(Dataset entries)
——————————
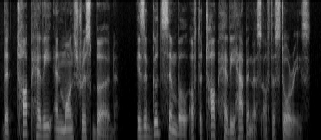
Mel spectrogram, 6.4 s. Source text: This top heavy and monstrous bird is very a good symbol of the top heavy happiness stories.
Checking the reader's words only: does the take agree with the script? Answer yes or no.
no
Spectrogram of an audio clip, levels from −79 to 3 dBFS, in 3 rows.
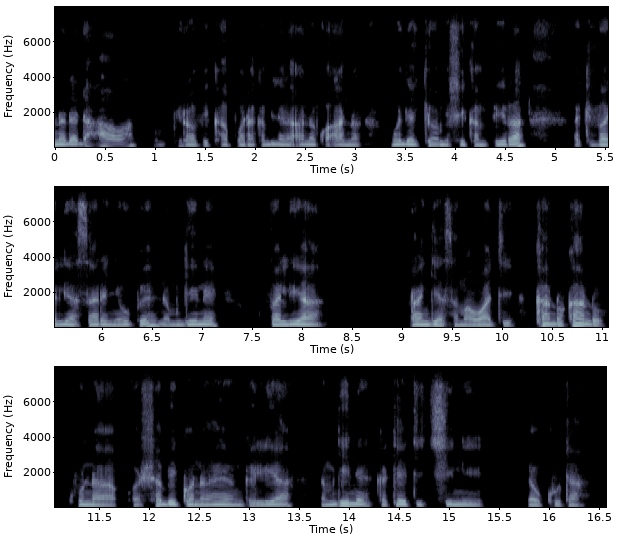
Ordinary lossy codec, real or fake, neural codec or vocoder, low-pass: Opus, 24 kbps; real; none; 7.2 kHz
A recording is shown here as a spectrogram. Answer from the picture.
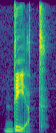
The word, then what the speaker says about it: det: Det. Das bedeutet das und wird oft wie D ausgesprochen.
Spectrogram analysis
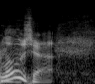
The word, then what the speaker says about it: Loggia: All right, you're going to have to help me with this next name. Robert Loggia. Yeah, it's spelled L as in look. It's Robert Loggia.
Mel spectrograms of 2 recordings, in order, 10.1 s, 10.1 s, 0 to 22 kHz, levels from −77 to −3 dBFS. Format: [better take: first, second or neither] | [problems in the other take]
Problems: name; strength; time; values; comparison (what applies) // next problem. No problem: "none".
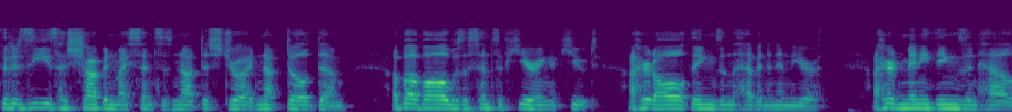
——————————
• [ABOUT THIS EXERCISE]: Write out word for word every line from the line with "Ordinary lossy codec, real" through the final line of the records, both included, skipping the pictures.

• [RESULT BELOW]:
Ordinary lossy codec, real or fake, neural codec or vocoder, low-pass: Opus, 24 kbps; real; none; 7.2 kHz
A recording is shown here as a spectrogram. Answer from the picture.
The word, then what the speaker says about it: det: Det. Das bedeutet das und wird oft wie D ausgesprochen.
Spectrogram analysis
The word, then what the speaker says about it: Loggia: All right, you're going to have to help me with this next name. Robert Loggia. Yeah, it's spelled L as in look. It's Robert Loggia.
Mel spectrograms of 2 recordings, in order, 10.1 s, 10.1 s, 0 to 22 kHz, levels from −77 to −3 dBFS. Format: [better take: first, second or neither] | [problems in the other take]
Problems: name; strength; time; values; comparison (what applies) // next problem. No problem: "none".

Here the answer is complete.